What’s Cooking in… Myanmar

By Sandra Scott
This item appears on page 48 of the January 2019 issue.
Chef Myint Oo and a bowl of the Rakhine Hot and Spicy Chicken Curry with garnish. Photos by Sandra Scott

When the leaves start to turn red and yellow, my mind begins to think of winter getaways. My first thought is always of beautiful Ngapali Beach in southwestern Myanmar — my happy place.

In 2008, when my husband, John, and I first stayed at Amazing Ngapali Resort (Ngapali Beach, Rakhine State, Myanmar; phone +95 43 204201, www.amazingngapaliresort.com), there were virtually no tourists, and it was the only hotel on the 2-mile stretch of beach on the Bay of Bengal. The hotel, while beautiful and modern, had only a few guests.

Things have changed. On our last visit, in January-February 2017, we noticed there were a couple more hotels on the beach, but they were at the rocky end. Amazing Ngapali Resort is now fully booked most of the time. The beach is still virtually empty, however, and the people are still friendly.

I hope things don't change too much, but the local airport terminal and runway have been expanded. Ten years ago, there were only two flights a day; each was announced by a bullhorn, and people could walk out on the tarmac to meet their friends. No more. But the ground crew still lines up to wave good-bye as a plane departs.

On the plus side, Amazing Ngapali Resort now has Internet and accepts credit cards. We no longer have to take along pristine US dollars.

Ngapali Beach, itself, has no sand flies and no annoying vendors. John and I enjoyed our morning walks to the north end of the beach, where there is a rock topped with a small temple. Late in the afternoon, we would walk the other way to the mermaid atop a rock.

A bowl of the Rakhine Hot and Spicy Chicken Curry with garnish.

The sand is soft and the water is warm. During the day, we relaxed on the beach, read, refreshed with a dip in the small infinity pool or rode the gentle waves on an inner tube.

At the end of the day, we watched the sun set and waited to see the lights of the fishing boats that lined the horizon like a string of Christmas lights. Then it would be time for dinner.

The food at the hotel was great, often with a catch of the day. On our 2017 2-week visit ($180 per night, including taxes, airport/hotel transfers and breakfast), I asked the chef of the hotel's Zee Phyu Gone restaurant, Myint Oo, to show me how to make traditional Rakhine Hot and Spicy Chicken Curry. Rakhine, a state on Myanmar's west coast, is known for its spicy-hot cuisine.

This dish is quick and easy to prepare, plus it's versatile. It can be made, instead, with fish, and the spice can be adjusted to please anyone's palate.

Sandra Scott can be reached by email at sanscott@gmail.com.

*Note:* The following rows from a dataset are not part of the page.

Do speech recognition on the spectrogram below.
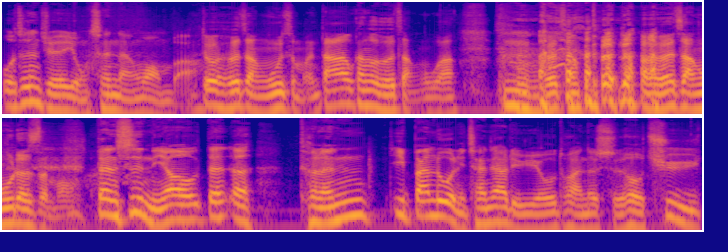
我真的觉得永生难忘吧。对，合掌屋什么？大家都看过合掌屋啊？嗯，合掌合掌屋的什么？但是你要，但呃，可能一般如果你参加旅游团的时候去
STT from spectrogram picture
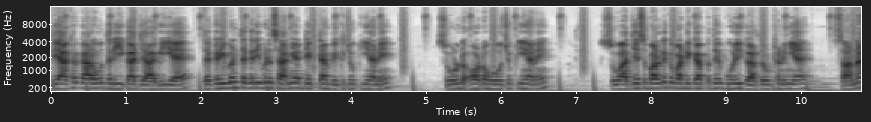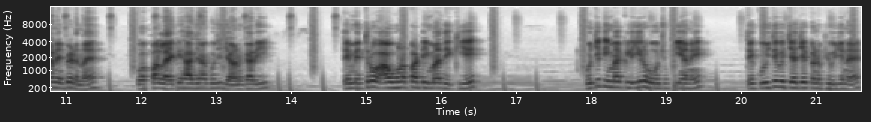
ਤੇ ਆਖਰਕਾਰ ਉਹ ਤਰੀਕ ਅੱਜ ਆ ਗਈ ਹੈ। ਤਕਰੀਬਨ ਤਕਰੀਬਨ ਸਾਰੀਆਂ ਟਿਕਟਾਂ ਵਿਕ ਚੁੱਕੀਆਂ ਨੇ। ਸੋਲਡ ਆਊਟ ਹੋ ਚੁੱਕੀਆਂ ਨੇ। ਸੋ ਅੱਜ ਇਸ ਵਰਲਡ ਕਬੱਡੀ ਕੱਪ ਤੇ ਪੂਰੀ ਗਰਦ ਉੱਠਣੀ ਹੈ। ਸਾਨਾ ਨੇ ਭਿੜਨਾ ਹੈ। ਸੋ ਆਪਾਂ ਲੈ ਕੇ ਹਾਜ਼ਰਾਂ ਕੁਝ ਜਾਣਕਾਰੀ। ਤੇ ਮਿੱਤਰੋ, ਆਓ ਹੁਣ ਆਪਾਂ ਟੀਮਾਂ ਦੇਖੀਏ। ਕੁਝ ਟੀਮਾਂ ਕਲੀਅਰ ਹੋ ਚੁੱਕੀਆਂ ਨੇ ਤੇ ਕੁਝ ਦੇ ਵਿੱਚ ਅਜੇ ਕਨਫਿਊਜ਼ਨ ਹੈ।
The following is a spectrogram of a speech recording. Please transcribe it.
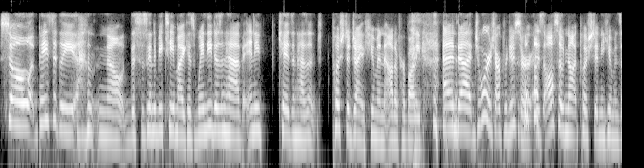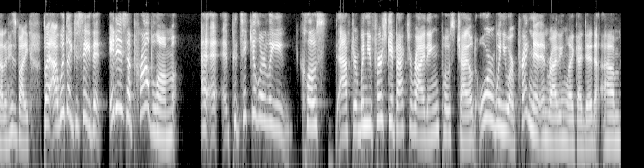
So basically, no, this is going to be TMI because Wendy doesn't have any kids and hasn't pushed a giant human out of her body. and uh, George, our producer, has also not pushed any humans out of his body. But I would like to say that it is a problem, particularly close after when you first get back to riding post child or when you are pregnant and riding like I did, um,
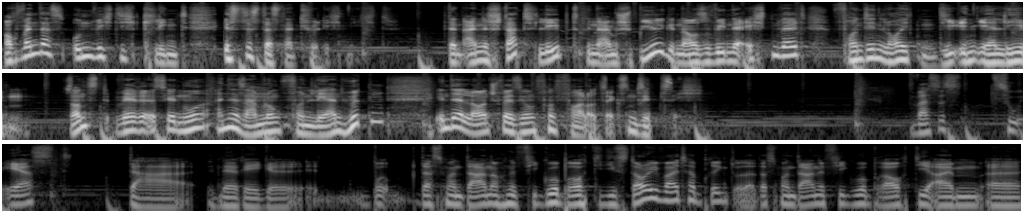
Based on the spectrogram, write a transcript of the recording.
Auch wenn das unwichtig klingt, ist es das natürlich nicht. Denn eine Stadt lebt in einem Spiel, genauso wie in der echten Welt, von den Leuten, die in ihr leben. Sonst wäre es ja nur eine Sammlung von leeren Hütten in der Launch-Version von Fallout 76. Was ist zuerst da in der Regel? Dass man da noch eine Figur braucht, die die Story weiterbringt oder dass man da eine Figur braucht, die einem äh,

Rakhine Hot and Spicy Chicken Curry

1 each red and green chili, diced (as desired)
2 tsp chicken bouillon powder
1 tsp salt
2 tsp ground turmeric
2 tbsp shrimp paste
2 tbsp peanut oil
2 chicken breasts
2 tsp tamarind juice
1½ cups water
5 hot (aka holy) basil leaves
1 tsp diced coriander leaf (cilantro) garnish

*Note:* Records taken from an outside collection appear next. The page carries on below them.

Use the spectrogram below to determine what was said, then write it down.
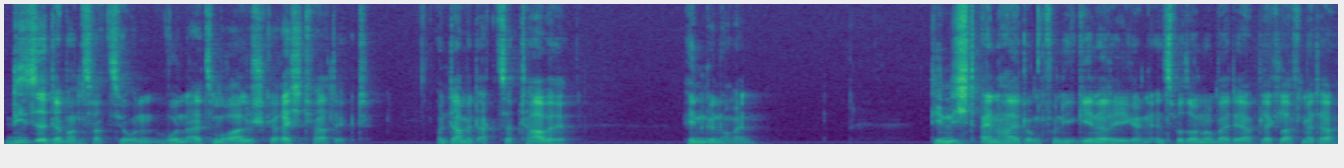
Diese Demonstrationen wurden als moralisch gerechtfertigt und damit akzeptabel hingenommen. Die Nichteinhaltung von Hygieneregeln, insbesondere bei der Black Lives Matter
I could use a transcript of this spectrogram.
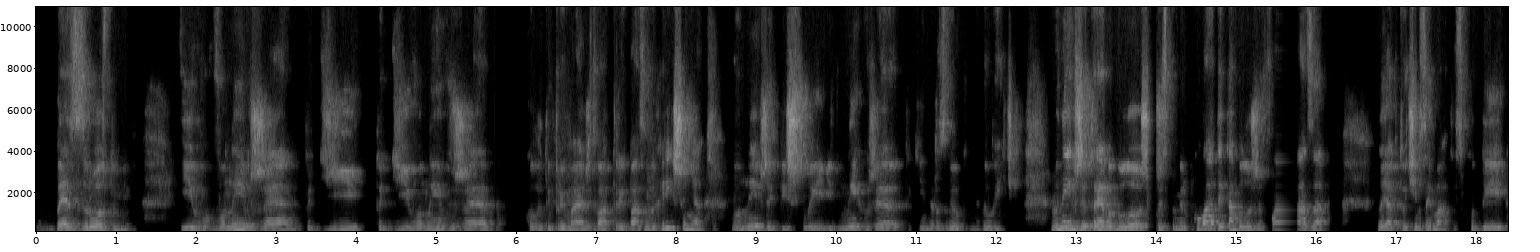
без роздумів, і вони вже тоді, тоді вони вже. Коли ти приймаєш два-три базових рішення, вони вже пішли від них вже такі розвилки невеличкі. В них вже треба було щось поміркувати, і там була вже фаза, ну як то чим займатися, куди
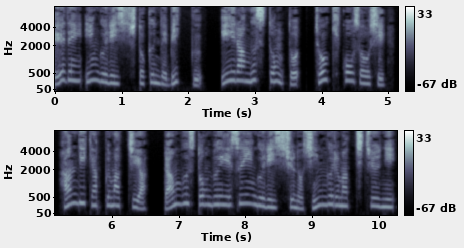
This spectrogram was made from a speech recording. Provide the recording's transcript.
エイデン・イングリッシュと組んでビッグ・E・ラングストンと長期抗争し、ハンディキャップマッチやラングストン VS イングリッシュのシングルマッチ中に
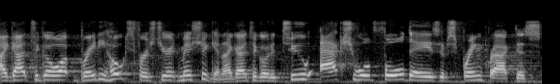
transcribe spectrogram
I got to go up Brady Hoke's first year at Michigan. I got to go to two actual full days of spring practice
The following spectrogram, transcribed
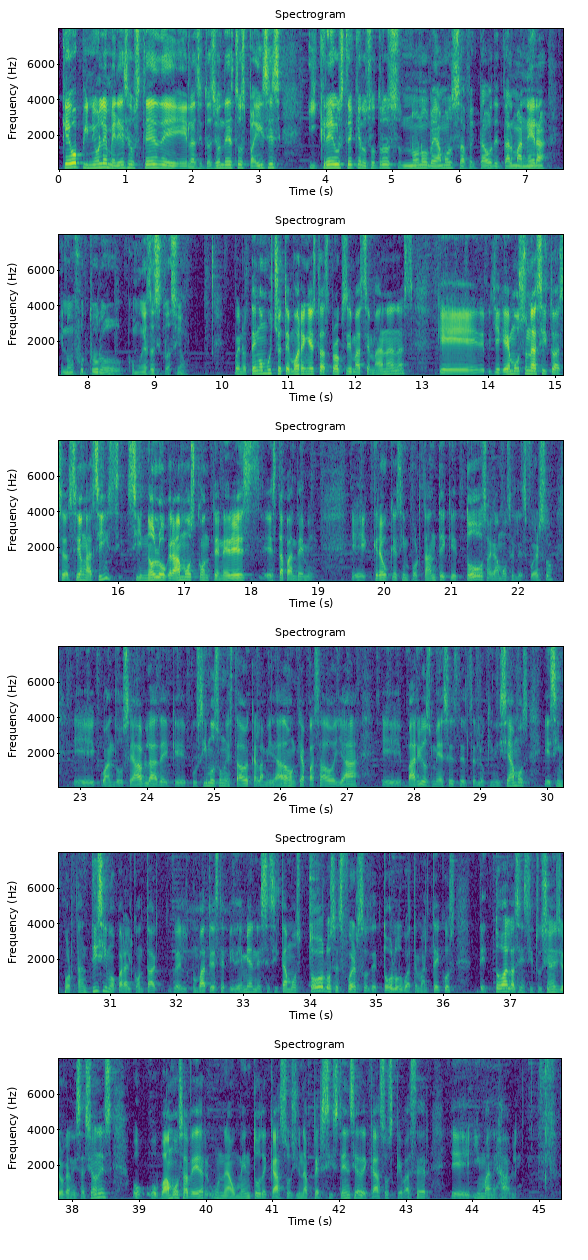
¿Qué opinión le merece a usted de la situación de estos países ¿Y cree usted que nosotros no nos veamos afectados de tal manera en un futuro como en esta situación? Bueno, tengo mucho temor en estas próximas semanas que lleguemos a una situación así si no logramos contener esta pandemia. Eh, creo que es importante que todos hagamos el esfuerzo. Eh, cuando se habla de que pusimos un estado de calamidad, aunque ha pasado ya eh, varios meses desde lo que iniciamos, es importantísimo para el, combate a esta epidemia. Necesitamos todos los esfuerzos de todos los guatemaltecos, de todas las instituciones y organizaciones, o, vamos a ver un aumento de casos y una persistencia de casos que va a ser inmanejable.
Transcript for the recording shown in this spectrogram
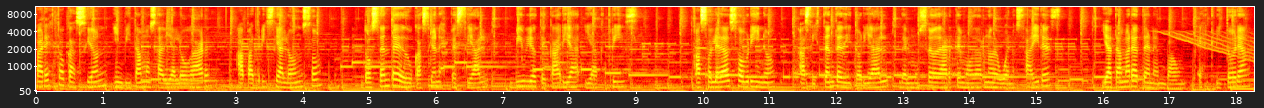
Para esta ocasión invitamos a dialogar a Patricia Alonso, docente de educación especial, bibliotecaria y actriz, a Soledad Sobrino, asistente editorial del Museo de Arte Moderno de Buenos Aires, y a Tamara Tenenbaum, escritora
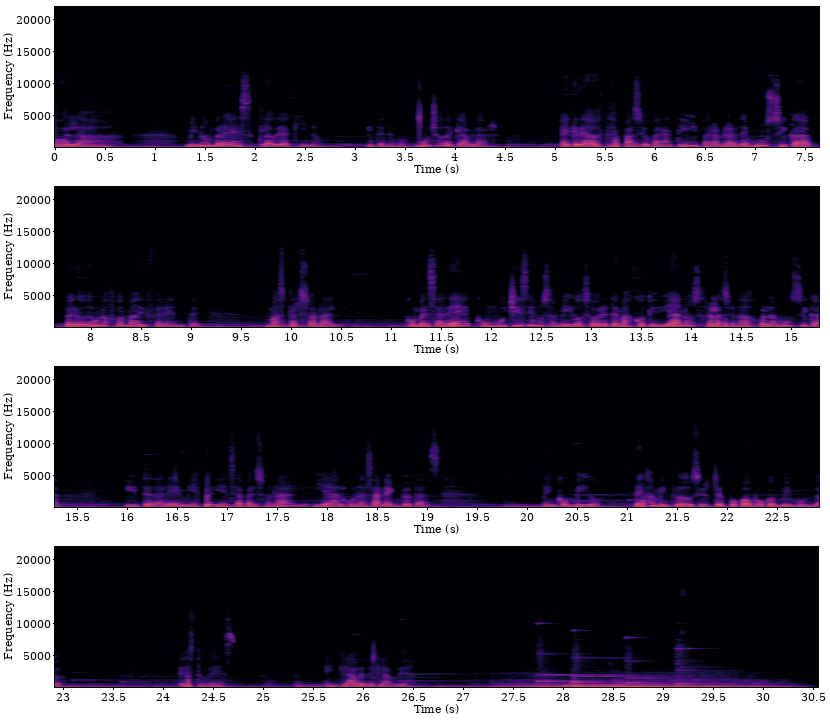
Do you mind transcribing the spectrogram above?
Hola, mi nombre es Claudia Aquino y tenemos mucho de qué hablar. He creado este espacio para ti, para hablar de música, pero de una forma diferente, más personal. Conversaré con muchísimos amigos sobre temas cotidianos relacionados con la música y te daré mi experiencia personal y algunas anécdotas. Ven conmigo, déjame introducirte poco a poco en mi mundo. Esto es En clave de Claudia.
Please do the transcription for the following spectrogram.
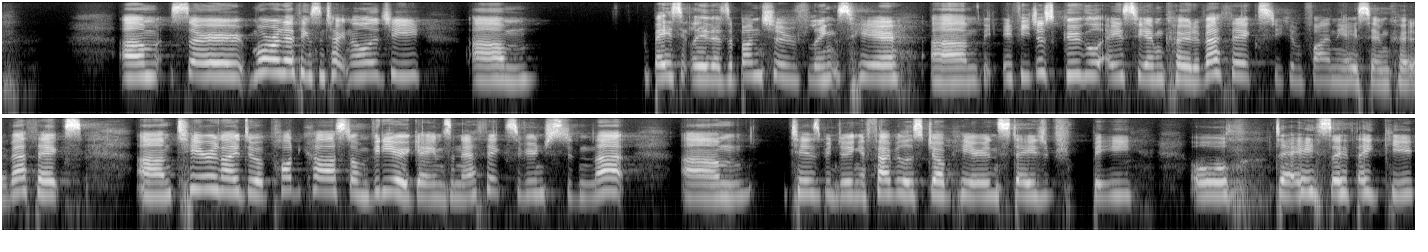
um, so more on ethics and technology. Um, basically, there's a bunch of links here. Um, if you just Google ACM Code of Ethics, you can find the ACM Code of Ethics. Um, Tia and I do a podcast on video games and ethics, if you're interested in that. Um, Tia's been doing a fabulous job here in stage B all day, so thank you.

In a mortar, grind chili, chicken bouillon, salt, turmeric and shrimp paste. Heat oil in skillet. Add chili mixture and stir until it turns yellow. Drizzle mixture on chicken and rub it in. Cut chicken into one-inch pieces. Add chicken, tamarind juice, water and basil leaves to skillet. Cook over medium heat until chicken is done. Garnish with coriander and serve with rice.

View of Ngapali Beach and the Bay of Bengal.
Adding seasonings to the chicken.
Cooking the chicken curry.